sikhi for dummies

30.) Is Sikhi part of any Hindu philosophy?
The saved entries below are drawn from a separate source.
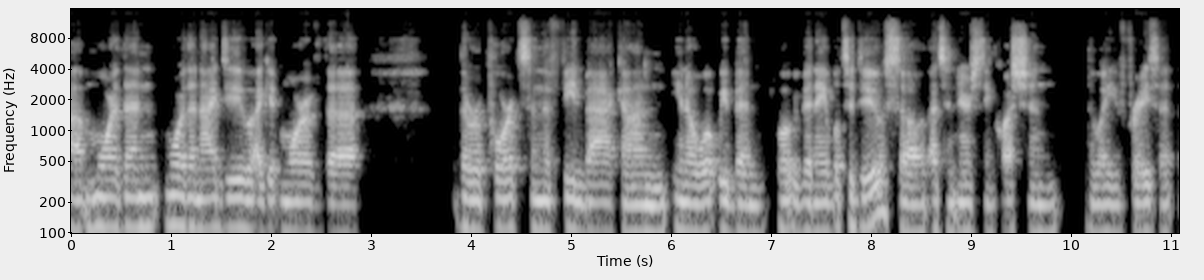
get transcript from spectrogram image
uh, more than more than I do. I get more of the the reports and the feedback on you know what we've been what we've been able to do. So that's an interesting question the way you phrase it.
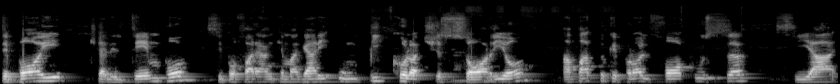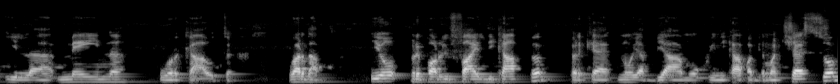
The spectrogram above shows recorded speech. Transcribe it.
se poi c'è del tempo, si può fare anche magari un piccolo accessorio, a patto che però il focus sia il main workout. Guarda, io preparo il file di cap perché noi abbiamo, quindi cap abbiamo accesso,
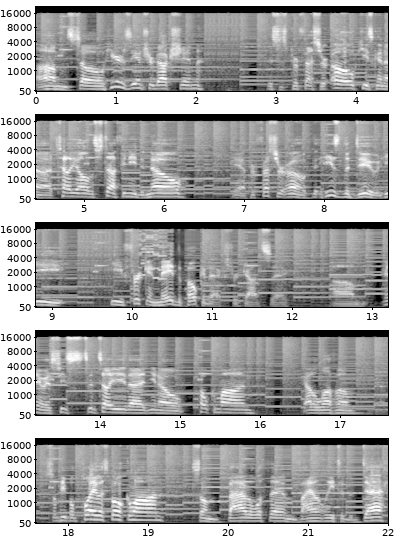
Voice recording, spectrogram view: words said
Um, so here's the introduction. This is Professor Oak. He's gonna tell you all the stuff you need to know. Yeah, Professor Oak. He's the dude. He he freaking made the Pokedex for God's sake. Um, anyways, he's gonna tell you that you know Pokemon, gotta love them. Some people play with Pokemon. Some battle with them violently to the death.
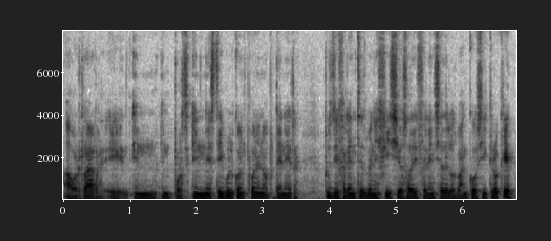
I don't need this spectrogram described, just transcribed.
ahorrar eh, en, en, en stablecoins pueden obtener pues, diferentes beneficios a diferencia de los bancos. Y creo que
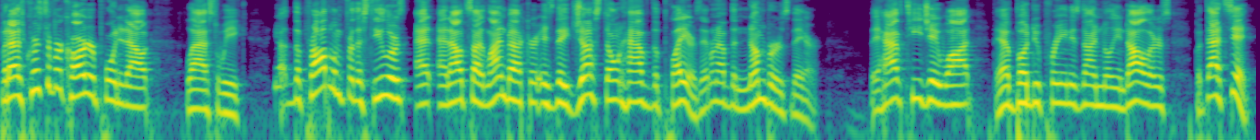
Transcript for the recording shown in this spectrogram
But as Christopher Carter pointed out last week, yeah, the problem for the Steelers at, at outside linebacker is they just don't have the players. They don't have the numbers there. They have TJ Watt, they have Bud Dupree and his $9 million, but that's it.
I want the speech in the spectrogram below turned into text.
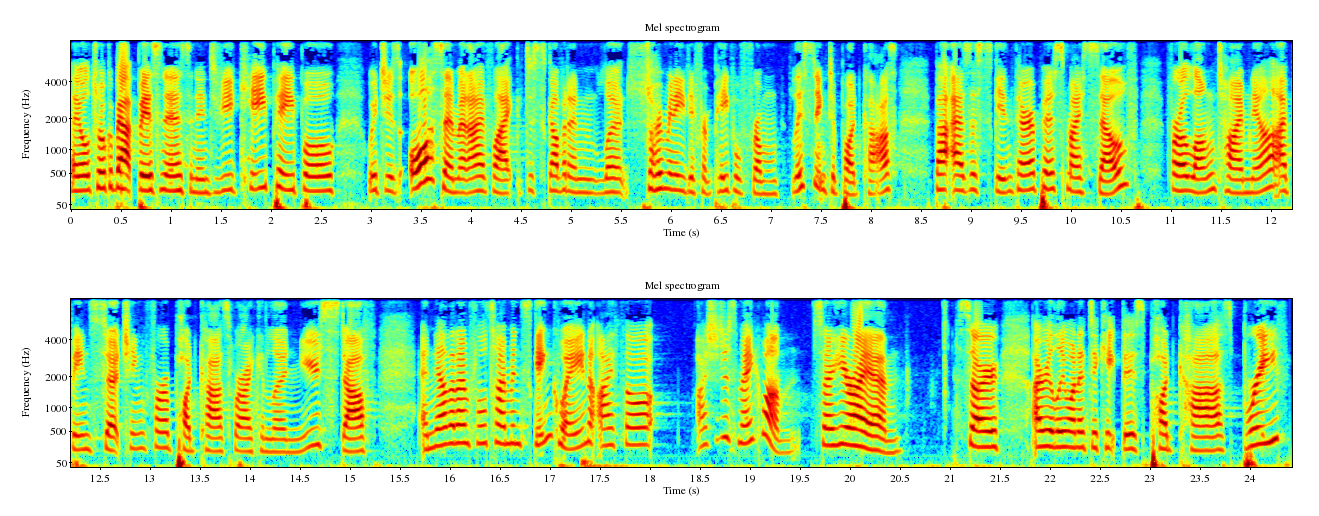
They all talk about business and interview key people, which is awesome. And I've like discovered and learnt so many different people from listening to podcasts. But as a skin therapist myself, for a long time now, I've been searching for a podcast where I can learn new stuff. And now that I'm full time in Skin Queen, I thought I should just make one. So here I am. So, I really wanted to keep this podcast brief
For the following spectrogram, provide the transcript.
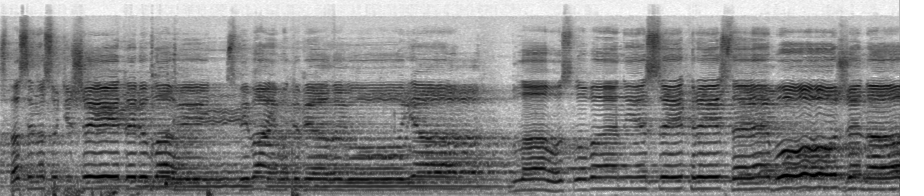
Спаси нас, утішителю благий, співаємо тобі, Аллилуйя. Благословен єси Христе, Боже наш,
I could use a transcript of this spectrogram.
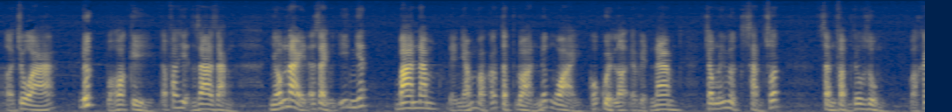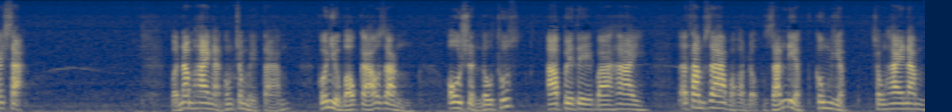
ở châu Á, Đức và Hoa Kỳ đã phát hiện ra rằng nhóm này đã dành ít nhất 3 năm để nhắm vào các tập đoàn nước ngoài có quyền lợi ở Việt Nam trong lĩnh vực sản xuất, sản phẩm tiêu dùng và khách sạn. Vào năm 2018, có nhiều báo cáo rằng Ocean Lotus APT32 đã tham gia vào hoạt động gián điệp công nghiệp trong 2 năm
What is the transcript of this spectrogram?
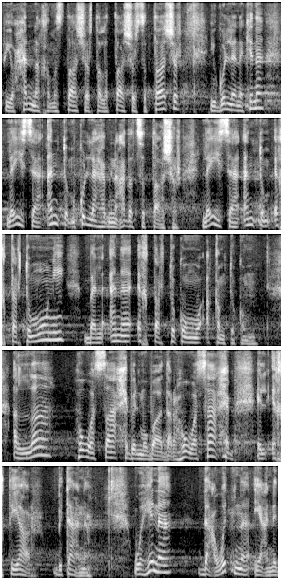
في يوحنا 15 13 16 يقول لنا كده ليس أنتم كلها من عدد 16 ليس أنتم اخترتموني بل أنا اخترتكم وأقمتكم. الله هو صاحب المبادرة هو صاحب الاختيار بتاعنا. وهنا دعوتنا يعني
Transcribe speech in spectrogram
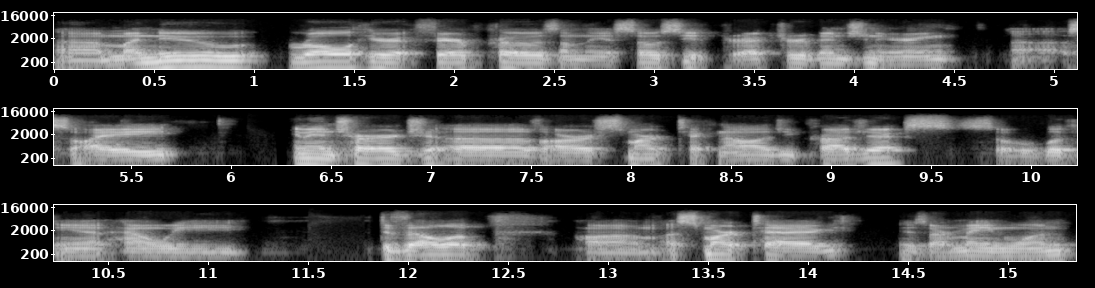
Uh, my new role here at FarrPro is I'm the Associate Director of Engineering. Uh, so I am in charge of our smart technology projects. So looking at how we develop um, a smart tag is our main one,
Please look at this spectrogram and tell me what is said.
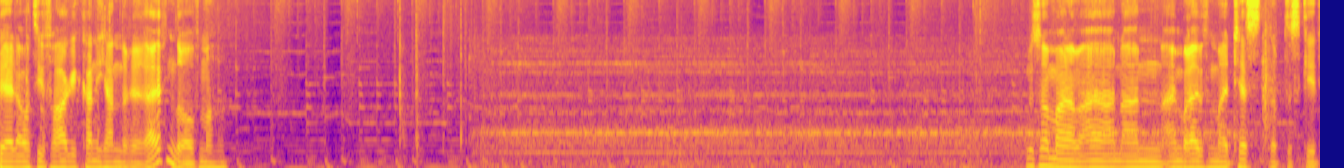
Wäre halt auch die Frage, kann ich andere Reifen drauf machen? Müssen wir mal an, an einem Reifen mal testen, ob das geht.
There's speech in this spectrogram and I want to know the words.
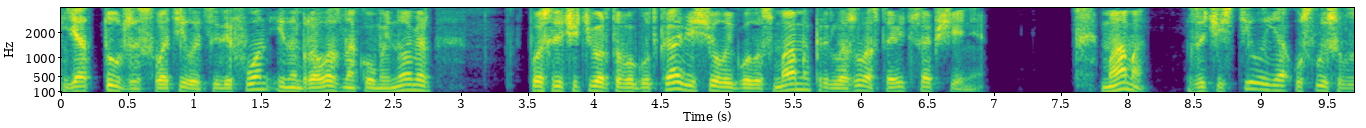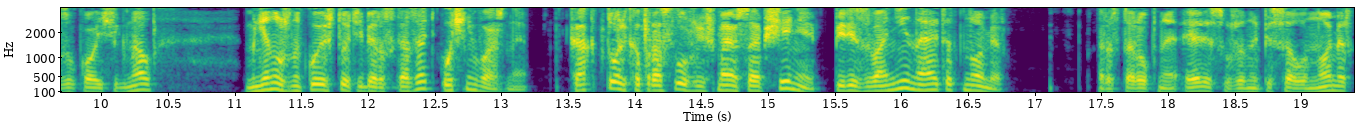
Я тут же схватила телефон и набрала знакомый номер. После четвертого гудка веселый голос мамы предложил оставить сообщение. «Мама!» — зачастила я, услышав звуковой сигнал — мне нужно кое-что тебе рассказать, очень важное. Как только прослушаешь мое сообщение, перезвони на этот номер. Расторопная Элис уже написала номер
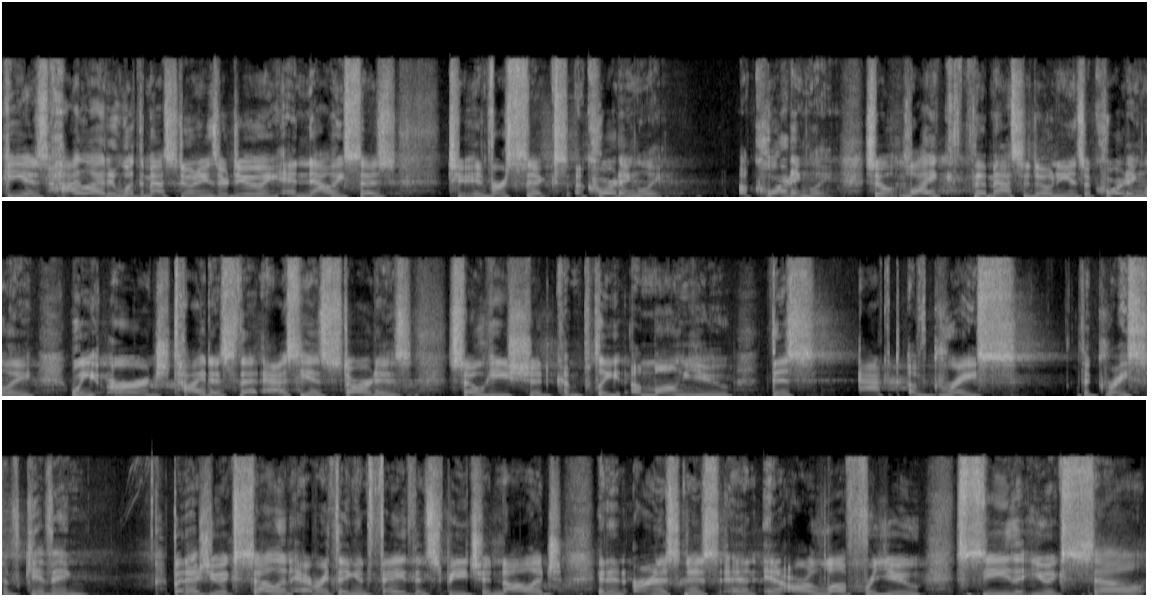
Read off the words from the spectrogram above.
He has highlighted what the Macedonians are doing, and now he says to, in verse six, accordingly, accordingly. So, like the Macedonians, accordingly, we urge Titus that as he has started, so he should complete among you this act of grace, the grace of giving. But as you excel in everything, in faith and speech and knowledge, and in earnestness and in our love for you, see that you excel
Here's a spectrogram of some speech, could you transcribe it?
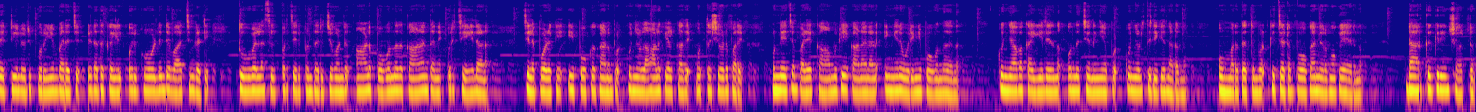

No. Values are similar among all religions just like body parts among living beings, does not mean we are all the same or subset of another. These philosophies are very deep and unique in their own way and interconnected to each other so i am only covering outright major differences. Sikhi is mostly compared to Vedanta so i will keep it separate. I will be using Hindu Terminologies when mentioning Sikhi for ease of understanding. 1.) Mimamsa- school is atheistic, considers vedas as infallible and promotes vedic rituals to reach higher satisfaction. It follows Brahmanas and Samhitas parts of Vedas. Different yagnas, homas, sacrifices including animals are made, praises of gods are sung however only to reap fruits of benefits, heaven is the final goal. Concept of creator God or mukti didn’t exist in the original Mimamsa. Sikhi does not believe in vedic rituals or vedic superiority, doesn’t worship vedic gods, is strongly theist. 2.) Samkhya- school is atheistic-dualistic school which doesn't believe in one supreme God but two separate principles of reality called Prakrti and Purush. Prakrti is nature or matter which is unconscious and Purush is witness-consciousness which is free. When Prakrti comes in contact with Purush, intellect is formed alongside other elements which a jiva/person (a state of purush) has to escape to reach Mukti / Kaivalya. Purush and Prakriti work together for their respective goals because in some cases, Prakriti itself is bound and want mukti, not Purush as Prakriti uses Purush to experience / present itself and when satisfied motivates, whether intentionally or unintentionally, Purush for mukti / wants mukti herself. Sikhi is not Samkhya because only Purush wants / gets mukti not Prakriti, it is panentheistic, believes in creation / Prakriti within God as well as all Jiva / Purush. 3.) Yoga- school is same as Samkhya school but has concept of personal god/ishvara. Isvara is a distinct, incorruptible form of pure awareness, utterly independent of cause and effect, and lacking any store of latent impressions. Subschools of Yoga such as Bhakti and Raja have similarities with Sikhi but Sikhi has its own definition of Raja Yoga, Samadhi, Namaz (islamic),etc. Sikhi rejects any personal deity and is monistic. 4.) Nyaya- School uses extreme logic and reasoning. It focuses on gaining true knowledge of real essence of 16 categories of existence to reach moksha. It also suggests Yoga / meditation but only after finding true knowledge of categories through Nyaya methodologies. God is not the material cause. It is strongly knowledge based & follow pluralistic nature of reality. Sikhi is different as God is also the material cause. It is primarily devotion based and monistic. 5.) Vaisheshika- school is similar to Nyaya but categories of existence are 6 ( 1 was added by scholars later, total 7). It promotes a form of atomism. Elements (except space) is made up of tiny particles called atom. Atoms are uncreated and eternal entities. God (unseen cause / moral force) is separate and does not create the atoms, only manipulate them according to law of karma to create reality. It is also knowledge based and follows pluralism. Sikhi is different because it is devotion based, monistic & panentheistic as no entity other than God can exist. *.)Tantra- is another sub-philosophy within Hinduism which is usually included under Yoga but elements can be found in almost every school however some indian hindu tantra schools may reject Vedas. It can be found all over the world in other religions and they do not fall under Hinduism. It consists mantra recitation exclusive to particular school or deity, rituals, meditation with different physical postures and certain specific techniques for spiritual growth. Most of such elements are opposite of Sikhi, so Sikhi doesn't fall under Tantra either.